*Task brief:*
Any picture in the listing is left out of the copy; all else is duplicated exactly.

*Information provided:*

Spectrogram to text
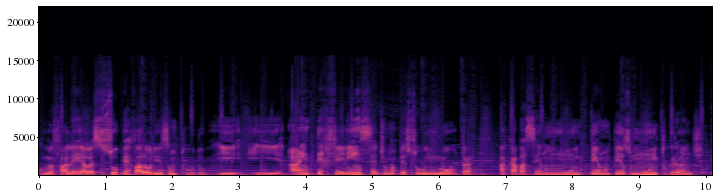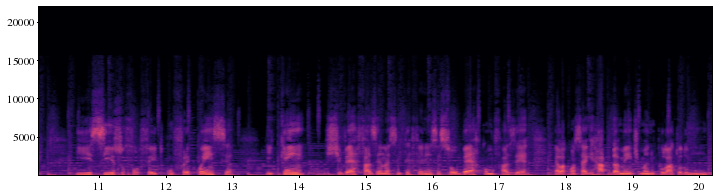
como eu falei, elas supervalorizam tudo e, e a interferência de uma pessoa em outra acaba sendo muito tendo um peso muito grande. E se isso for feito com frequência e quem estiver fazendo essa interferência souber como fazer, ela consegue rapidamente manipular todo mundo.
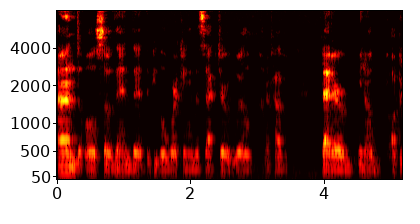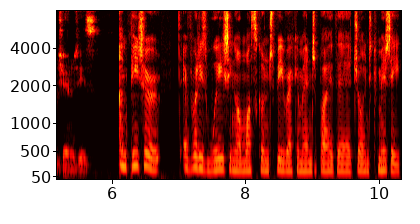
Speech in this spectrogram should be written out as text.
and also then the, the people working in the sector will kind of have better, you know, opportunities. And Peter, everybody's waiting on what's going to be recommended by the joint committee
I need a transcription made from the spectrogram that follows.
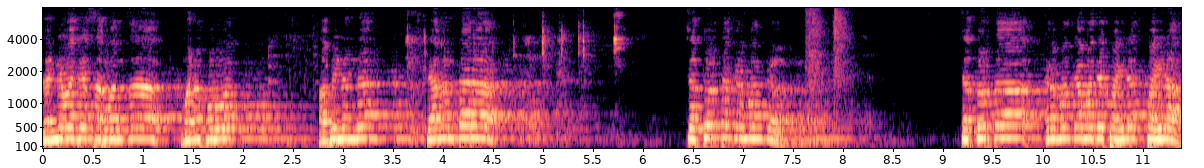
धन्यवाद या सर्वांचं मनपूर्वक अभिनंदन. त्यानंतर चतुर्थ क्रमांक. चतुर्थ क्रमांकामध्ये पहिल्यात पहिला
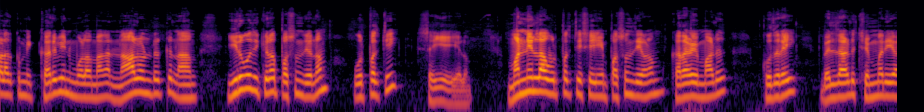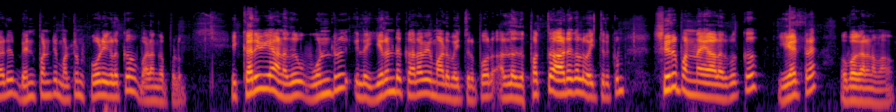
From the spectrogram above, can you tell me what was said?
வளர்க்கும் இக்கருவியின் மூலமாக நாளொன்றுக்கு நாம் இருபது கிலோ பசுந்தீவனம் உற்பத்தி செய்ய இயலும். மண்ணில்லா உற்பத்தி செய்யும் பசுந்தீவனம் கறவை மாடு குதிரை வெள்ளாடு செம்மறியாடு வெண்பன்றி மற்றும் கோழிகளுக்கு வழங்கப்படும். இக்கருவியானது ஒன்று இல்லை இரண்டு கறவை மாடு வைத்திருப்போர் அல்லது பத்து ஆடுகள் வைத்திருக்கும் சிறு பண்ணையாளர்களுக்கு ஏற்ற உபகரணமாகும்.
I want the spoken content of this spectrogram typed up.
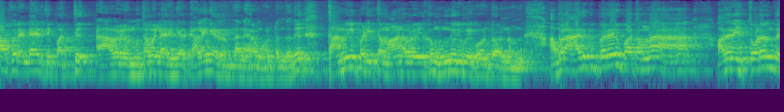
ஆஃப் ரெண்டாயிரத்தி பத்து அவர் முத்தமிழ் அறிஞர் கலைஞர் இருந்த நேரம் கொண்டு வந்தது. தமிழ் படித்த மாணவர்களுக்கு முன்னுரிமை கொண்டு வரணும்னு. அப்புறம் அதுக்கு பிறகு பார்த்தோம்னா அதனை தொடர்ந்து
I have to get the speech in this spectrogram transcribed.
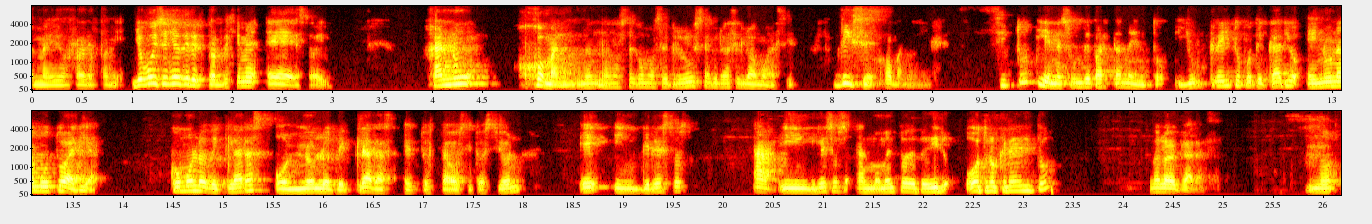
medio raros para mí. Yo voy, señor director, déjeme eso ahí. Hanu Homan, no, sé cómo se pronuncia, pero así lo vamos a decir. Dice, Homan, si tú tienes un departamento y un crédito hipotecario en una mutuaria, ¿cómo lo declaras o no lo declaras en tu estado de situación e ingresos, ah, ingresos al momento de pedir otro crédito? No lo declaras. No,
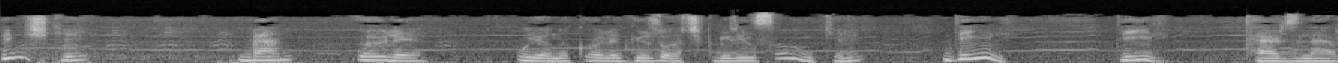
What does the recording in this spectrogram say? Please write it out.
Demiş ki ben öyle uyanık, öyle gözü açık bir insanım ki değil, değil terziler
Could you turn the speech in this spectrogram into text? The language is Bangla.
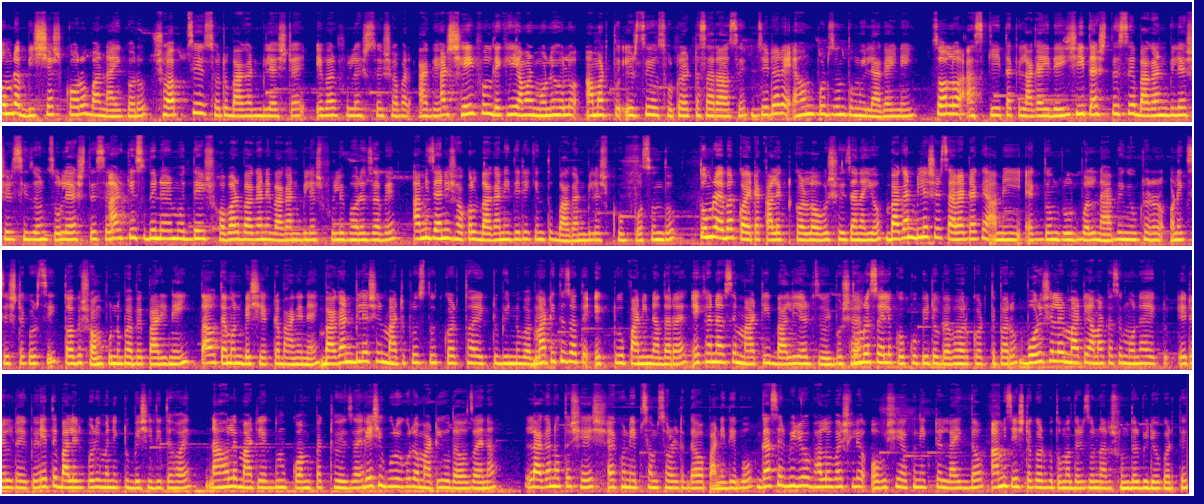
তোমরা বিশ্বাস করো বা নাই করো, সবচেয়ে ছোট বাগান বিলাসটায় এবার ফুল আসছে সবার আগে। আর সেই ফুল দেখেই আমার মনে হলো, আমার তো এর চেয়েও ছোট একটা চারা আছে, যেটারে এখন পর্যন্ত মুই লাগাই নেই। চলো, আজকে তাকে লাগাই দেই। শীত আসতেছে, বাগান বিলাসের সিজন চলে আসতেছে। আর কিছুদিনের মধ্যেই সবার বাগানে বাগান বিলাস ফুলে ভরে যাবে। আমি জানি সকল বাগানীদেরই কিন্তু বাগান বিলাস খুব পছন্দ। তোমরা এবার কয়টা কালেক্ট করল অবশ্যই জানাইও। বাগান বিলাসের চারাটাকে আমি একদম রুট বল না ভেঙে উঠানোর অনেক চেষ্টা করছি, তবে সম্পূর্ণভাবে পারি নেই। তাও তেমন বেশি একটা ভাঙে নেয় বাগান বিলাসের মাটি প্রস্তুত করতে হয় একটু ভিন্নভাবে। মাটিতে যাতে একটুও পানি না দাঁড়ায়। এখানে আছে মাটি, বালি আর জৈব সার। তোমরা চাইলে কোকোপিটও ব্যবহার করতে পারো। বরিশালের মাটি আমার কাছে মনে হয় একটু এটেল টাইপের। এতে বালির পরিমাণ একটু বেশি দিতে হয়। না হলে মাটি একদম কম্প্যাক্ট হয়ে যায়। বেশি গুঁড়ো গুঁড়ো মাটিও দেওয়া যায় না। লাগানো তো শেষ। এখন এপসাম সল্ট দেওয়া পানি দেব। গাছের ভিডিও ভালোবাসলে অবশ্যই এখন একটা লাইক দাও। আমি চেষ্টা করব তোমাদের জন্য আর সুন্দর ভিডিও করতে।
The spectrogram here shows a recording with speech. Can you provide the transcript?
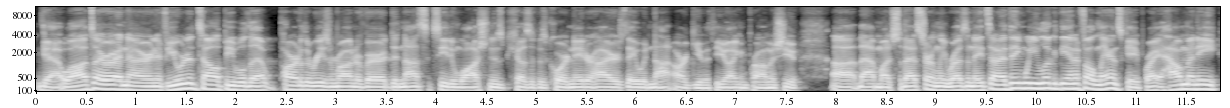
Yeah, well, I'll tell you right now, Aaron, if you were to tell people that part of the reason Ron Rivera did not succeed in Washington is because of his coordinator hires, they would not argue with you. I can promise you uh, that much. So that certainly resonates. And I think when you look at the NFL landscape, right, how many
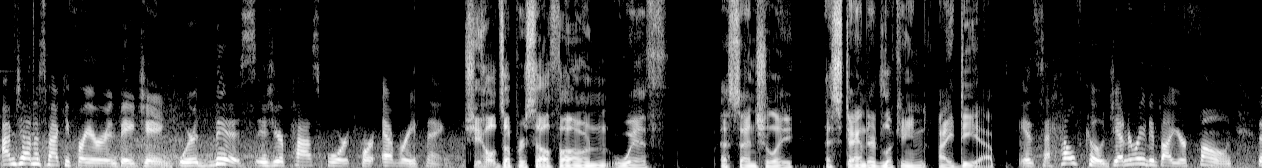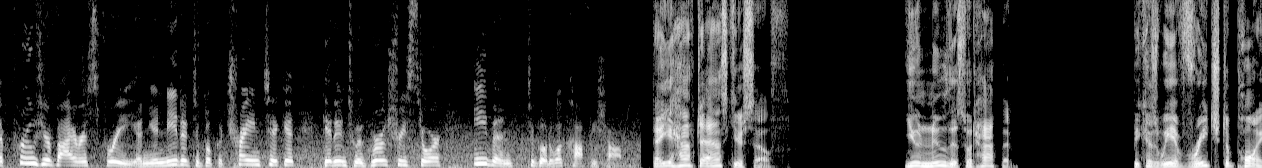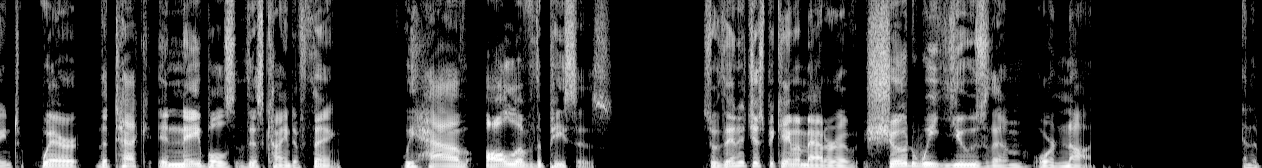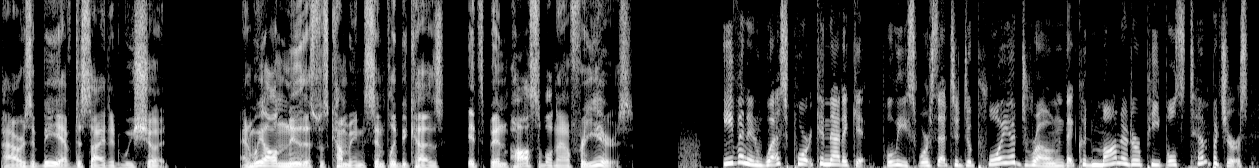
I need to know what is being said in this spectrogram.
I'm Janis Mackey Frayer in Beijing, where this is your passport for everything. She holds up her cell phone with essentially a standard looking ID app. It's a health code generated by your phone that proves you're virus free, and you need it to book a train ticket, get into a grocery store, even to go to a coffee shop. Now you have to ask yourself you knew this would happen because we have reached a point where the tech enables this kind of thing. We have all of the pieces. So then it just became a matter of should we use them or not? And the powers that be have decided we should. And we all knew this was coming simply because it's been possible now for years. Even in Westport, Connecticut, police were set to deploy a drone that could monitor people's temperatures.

*Answer section:*
Spectrogram to text
como eu falei, elas supervalorizam tudo e, e a interferência de uma pessoa em outra acaba sendo muito tendo um peso muito grande. E se isso for feito com frequência e quem estiver fazendo essa interferência souber como fazer, ela consegue rapidamente manipular todo mundo.
Speech in this spectrogram should be written out as text.
and also then the, the people working in the sector will kind of have better, you know, opportunities. And Peter, everybody's waiting on what's going to be recommended by the joint committee
I need a transcription made from the spectrogram that follows.
धन्यवाद या सर्वांचं मनपूर्वक अभिनंदन. त्यानंतर चतुर्थ क्रमांक. चतुर्थ क्रमांकामध्ये पहिल्यात पहिला
From the spectrogram above, can you tell me what was said?
வளர்க்கும் இக்கருவியின் மூலமாக நாளொன்றுக்கு நாம் இருபது கிலோ பசுந்தீவனம் உற்பத்தி செய்ய இயலும். மண்ணில்லா உற்பத்தி செய்யும் பசுந்தீவனம் கறவை மாடு குதிரை வெள்ளாடு செம்மறியாடு வெண்பன்றி மற்றும் கோழிகளுக்கு வழங்கப்படும். இக்கருவியானது ஒன்று இல்லை இரண்டு கறவை மாடு வைத்திருப்போர் அல்லது பத்து ஆடுகள் வைத்திருக்கும் சிறு பண்ணையாளர்களுக்கு ஏற்ற உபகரணமாகும்.
I want the spoken content of this spectrogram typed up.
ஆஃப் ரெண்டாயிரத்தி பத்து அவர் முத்தமிழ் அறிஞர் கலைஞர் இருந்த நேரம் கொண்டு வந்தது. தமிழ் படித்த மாணவர்களுக்கு முன்னுரிமை கொண்டு வரணும்னு. அப்புறம் அதுக்கு பிறகு பார்த்தோம்னா அதனை தொடர்ந்து
I have to get the speech in this spectrogram transcribed.
medio raros para mí. Yo voy, señor director, déjeme eso ahí. Hanu Homan, no, sé cómo se pronuncia, pero así lo vamos a decir. Dice, Homan, si tú tienes un departamento y un crédito hipotecario en una mutuaria, ¿cómo lo declaras o no lo declaras en tu estado de situación e ingresos, ah, ingresos al momento de pedir otro crédito? No lo declaras. No,
What does the recording in this spectrogram say? Please write it out.
Demiş ki ben öyle uyanık, öyle gözü açık bir insanım ki değil, değil terziler
Could you turn the speech in this spectrogram into text? The language is Bangla.
তোমরা বিশ্বাস করো বা নাই করো, সবচেয়ে ছোট বাগান বিলাসটায় এবার ফুল আসছে সবার আগে। আর সেই ফুল দেখেই আমার মনে হলো, আমার তো এর চেয়েও ছোট একটা চারা আছে, যেটারে এখন পর্যন্ত মুই লাগাই নেই। চলো, আজকে তাকে লাগাই দেই। শীত আসতেছে, বাগান বিলাসের সিজন চলে আসতেছে। আর কিছুদিনের মধ্যেই সবার বাগানে বাগান বিলাস ফুলে ভরে যাবে। আমি জানি সকল বাগানীদেরই কিন্তু বাগান বিলাস খুব পছন্দ। তোমরা এবার কয়টা কালেক্ট করল অবশ্যই জানাইও। বাগান বিলাসের চারাটাকে আমি একদম রুট বল না ভেঙে উঠানোর অনেক চেষ্টা করছি, তবে সম্পূর্ণভাবে পারি নেই। তাও তেমন বেশি একটা ভাঙে নেয় বাগান বিলাসের মাটি প্রস্তুত করতে হয় একটু ভিন্নভাবে। মাটিতে যাতে একটুও পানি না দাঁড়ায়। এখানে আছে মাটি, বালি আর জৈব সার। তোমরা চাইলে কোকোপিটও ব্যবহার করতে পারো। বরিশালের মাটি আমার কাছে মনে হয় একটু এটেল টাইপের। এতে বালির পরিমাণ একটু বেশি দিতে হয়। না হলে মাটি একদম কম্প্যাক্ট হয়ে যায়। বেশি গুঁড়ো গুঁড়ো মাটিও দেওয়া যায় না। লাগানো তো শেষ। এখন এপসাম সল্ট দেওয়া পানি দেব। গাছের ভিডিও ভালোবাসলে অবশ্যই এখন একটা লাইক দাও। আমি চেষ্টা করব তোমাদের জন্য আর সুন্দর ভিডিও করতে।
The spectrogram here shows a recording with speech. Can you provide the transcript?
Yeah, well, I'll tell you right now, Aaron, if you were to tell people that part of the reason Ron Rivera did not succeed in Washington is because of his coordinator hires, they would not argue with you. I can promise you uh, that much. So that certainly resonates. And I think when you look at the NFL landscape, right, how many
I need to know what is being said in this spectrogram.
I'm Janis Mackey Frayer in Beijing, where this is your passport for everything. She holds up her cell phone with essentially a standard looking ID app. It's a health code generated by your phone that proves you're virus free, and you need it to book a train ticket, get into a grocery store, even to go to a coffee shop. Now you have to ask yourself you knew this would happen because we have reached a point where the tech enables this kind of thing. We have all of the pieces. So then it just became a matter of should we use them or not? And the powers that be have decided we should. And we all knew this was coming simply because it's been possible now for years. Even in Westport, Connecticut, police were set to deploy a drone that could monitor people's temperatures.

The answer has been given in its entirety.